Having lived in Ohio with a large fenced in yard; there was never really a need to “walk” my dog for exercise. This yard was great for playing ball, digging holes and just plain running around. Sure, I would occasionally work on “heeling’ since we competed in dog sports and needed to heel from point A to point B but other than that we were out of control. Normally that would get us out of the car and into the vet’s office or dog training center safely without any serious injuries. Going out for a nature “walk” was out of the question. My dog Jackson would pull and jerk so much that his name turned into “Jesus Jack”
Knowing that I would be moving to Texas with a much smaller yard and a nice neighborhood to take walks in. I made a promise to myself and the boys that we would be the ones out there walking on a loose leash. That people would be admiring us and giving us thumbs up and high fives as we walked by. Yeah, we would be that cool.

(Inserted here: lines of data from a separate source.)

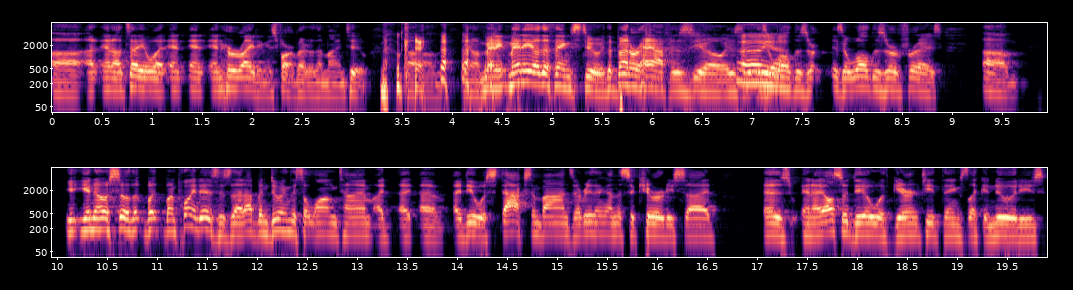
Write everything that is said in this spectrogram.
uh, and I'll tell you what, and, and, and her writing is far better than mine too. Okay. Um, you know, many many other things too. The better half is you know is, uh, is yeah. a well deserved is a well deserved phrase. Um, you, know so that, but my point is is that i've been doing this a long time I, I i deal with stocks and bonds everything on the security side as and i also deal with guaranteed things like annuities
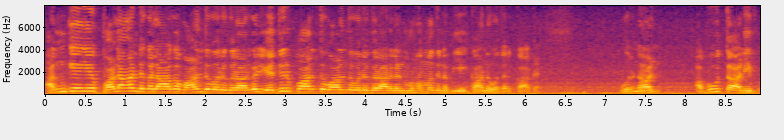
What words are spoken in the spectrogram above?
அங்கேயே பல ஆண்டுகளாக வாழ்ந்து வருகிறார்கள் எதிர்பார்த்து வாழ்ந்து வருகிறார்கள் முகமது நபியை காணுவதற்காக. ஒரு நாள் அபூ தாலிப்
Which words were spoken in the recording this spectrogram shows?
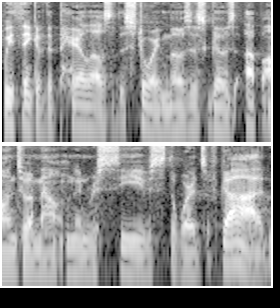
we think of the parallels of the story. Moses goes up onto a mountain and receives the words of God,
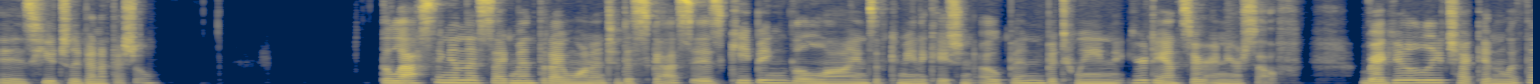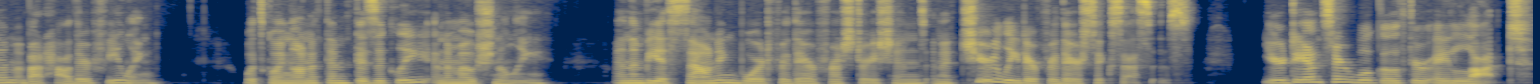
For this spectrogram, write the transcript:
is hugely beneficial. The last thing in this segment that I wanted to discuss is keeping the lines of communication open between your dancer and yourself. Regularly check in with them about how they're feeling, what's going on with them physically and emotionally, and then be a sounding board for their frustrations and a cheerleader for their successes. Your dancer will go through a lot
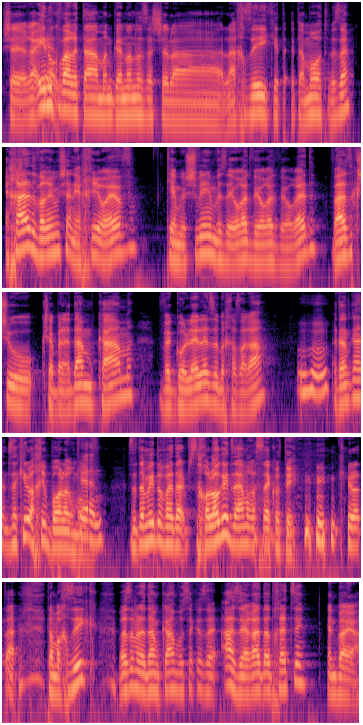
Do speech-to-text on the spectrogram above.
שראינו כן. כבר את המנגנון הזה של ה... להחזיק את, את המוט וזה. אחד הדברים שאני הכי אוהב, כי הם יושבים וזה יורד ויורד ויורד, ואז כשהוא, כשהבן אדם קם וגולל את זה בחזרה, מהמם. אתה יודע, זה כאילו הכי baller move. כן. זה תמיד עובד, פסיכולוגית זה היה מרסק אותי. כאילו אתה, אתה מחזיק, ואז הבן אדם קם ועושה כזה, אה, זה ירד עד חצי? אין בעיה.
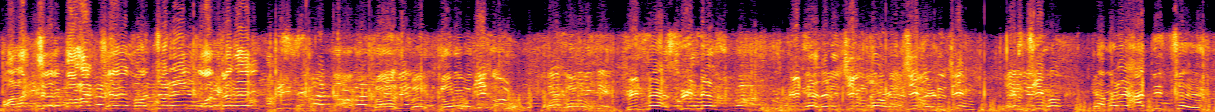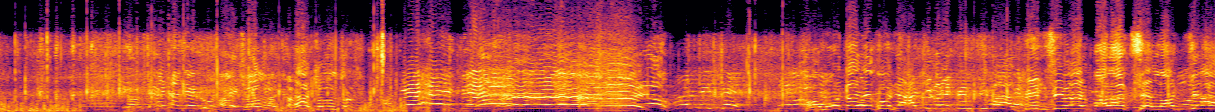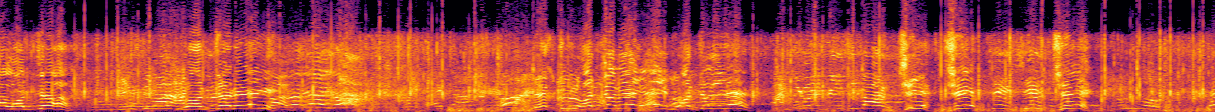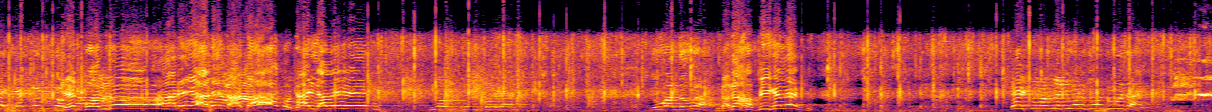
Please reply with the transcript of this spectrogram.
পালাচ্ছে পালাচ্ছে লজ্জা নেই লজ্জা নেই। ফিটনেস ফিটনেস ফিটনেস একটু জিম করো একটু জিম একটু জিম একটু জিম ক্যামেরায় হাত দিচ্ছে। হ্যাঁ চলুন চলুন! ক্ষমতা দেখুন। প্রিন্সিপাল প্রিন্সিপাল পালাচ্ছে লজ্জা লজ্জা। লজ্জা নেই। একটু লজ্জা নেই এই লজ্জা নেই রে। গেট বন্ধ আরে আরে দাদা কোথায় যাবেন? দাদা হাঁপিয়ে গেলেন।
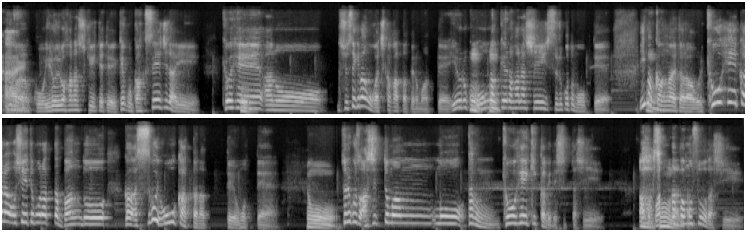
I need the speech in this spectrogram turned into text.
はい。今こういろいろ話聞いてて結構学生時代恭平、あの出席番号が近かったっていうのもあっていろいろこううんうん。音楽系の話することも多くて、今考えたら俺恭平から教えてもらったバンドがすごい多かったなって思ってそれこそアシッドマンも多分恭平きっかけで知ったしああとバッパパもそうだし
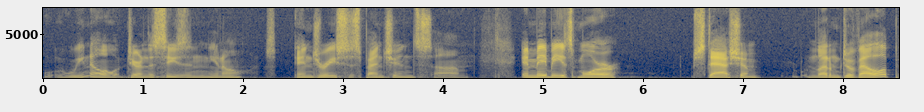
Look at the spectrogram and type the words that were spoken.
we know during the season, you know, injuries, suspensions, um, and maybe it's more stash them, let them develop,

Truth be told, I have made a lot of mistakes along my way to my loose leash walker status. I have also made a lot of good progress by learning from these mistakes. Most of these mistakes were lack of communication or rather going too far and expecting too much too soon.
Patience is a Virtue “These are the rules, pup, I will not pull and drag you and you will not pull and drag me. If you start to pull. I will wait for a soft loose leash before moving." On occasion he may even offer eye contact to find out why I are not moving in the direction he is pulling. Because of course to them, they pull; we follow. I call him back to me and reward with forward movement which is in fact all he wanted to begin with. Most importantly I want to build our relationship and that it is a walk we will take together. Wherever we go, we will go together.
Environment is ever changing. Keeping in mind to us; the outdoors could be sunny, cold, or wet with rain on cool evening. But to a dog, it is so much more. The smells of the fresh cut grass, dirt, mulch, leaves blowing or the scent of another dog that might have passed by. The sights and smells can be so overwhelming that sometimes we fail to exist to them. Same driveway, different day, different sights and smells. Patience is a virtue. Wherever we go, we will go together.
Do not be afraid to change direction. Always be aware of your dog’s surroundings and be your dogs advocate. Look ahead as you progress past your driveway. Is there a person walking their dog? A child playing ball? Someone out for a run? Keep in mind our dog is trying is best to keep it together. Ask yourself if your dog will be successful walking past these distractions. If you are uncertain, change direction. Be successful, and you will go farther in building that trusting relationship with your dog. That you would not put him in a situation he might not been able to handle. They are aware of what is ahead and they assessing if it is safe or not for them. Build trust. Wherever we go, we will go together.
I have had some magical moments. You might have seen my husband and I walking our two Weimaraners around the block as you drove past us. He takes Parker while Gibson and I trail behind them. Sometimes we get further behind and that is okay because we are learning that together we will get there.
Wherever we go, we will go together.